In addition to Celiac disease andWheat allergy, cases of gluten reaction involving neither allergic nor autoimmune mechanisms also exist. They are generally defined as Gluten Sensitivity. People experiencing disorders while eating gluten-containing products and showing signs of improvement following a gluten-free diet, could be affected by Gluten Sensitivity rather than by Celiac disease. Patients suffering from Gluten Sensitivity can not tolerate gluten and develop adverse reaction when ingesting gluten-containing foods; nevertheless, gluten does not usually cause damage to small intestine unlike Celiac disease. Whereas gastrointestinal symptoms in case of Gluten Sensitivity are similar to those associated with Celiac disease, the overall clinical picture is not associated with the presence of tTG autoantibodies or other Celiac disease specific antibodies. Diagnosis is currently made by exclusion and an elimination diet or “open challenge” (i.e. consisting in the supervised reintroduction of gluten-containing foods) is more frequently used to evaluate whether the clinical picture improves eliminating or reducing gluten in diet. However, this approach is characterized by lack of specificity and risk of placebo effect due to the use of an elimination diet in order to improve symptoms.

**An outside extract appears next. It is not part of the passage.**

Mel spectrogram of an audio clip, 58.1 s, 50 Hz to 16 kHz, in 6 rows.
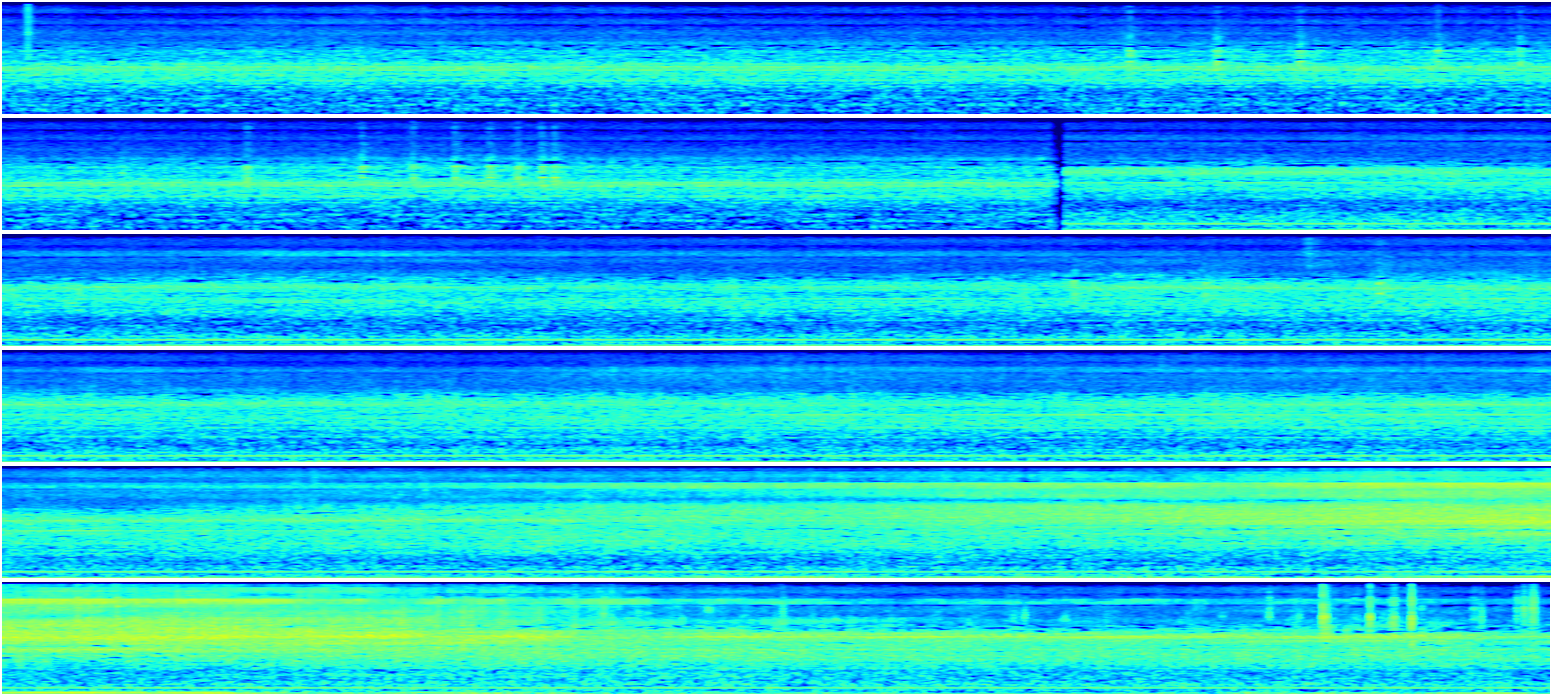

The multiplicity of gluten-related disorders is related to the fact that our immune system reacts and fight against the ambient triggering factor (gliadin) in different ways.
In most of cases the information given by clinical picture will be enough to distinguish Wheat allergy from remaining two forms of gluten-related disorders. The determination of specific biomarkers for Wheat allergy and Celiac disease represent the first step in diagnostic process, consisting in gluten testing (regarding Wheat allergy) or intestinal biopsy (regarding Celiac disease). If the above mentioned forms have been excluded, just like other possible causes justifying the symptoms experienced by patients, then the diagnosis of Gluten sensitivity should be taken into consideration. A double-blind gluten test against placebo effects should represent the the final step in order to confirm or exclude the diagnosis of Gluten sensitivity.
Based on a set of clinical, biological, genetic and histological data it is possible to differentiate the three pathologies (Wheat allergy, Celiac disease and Gluten sensitivity) following the algorithm in Figure 2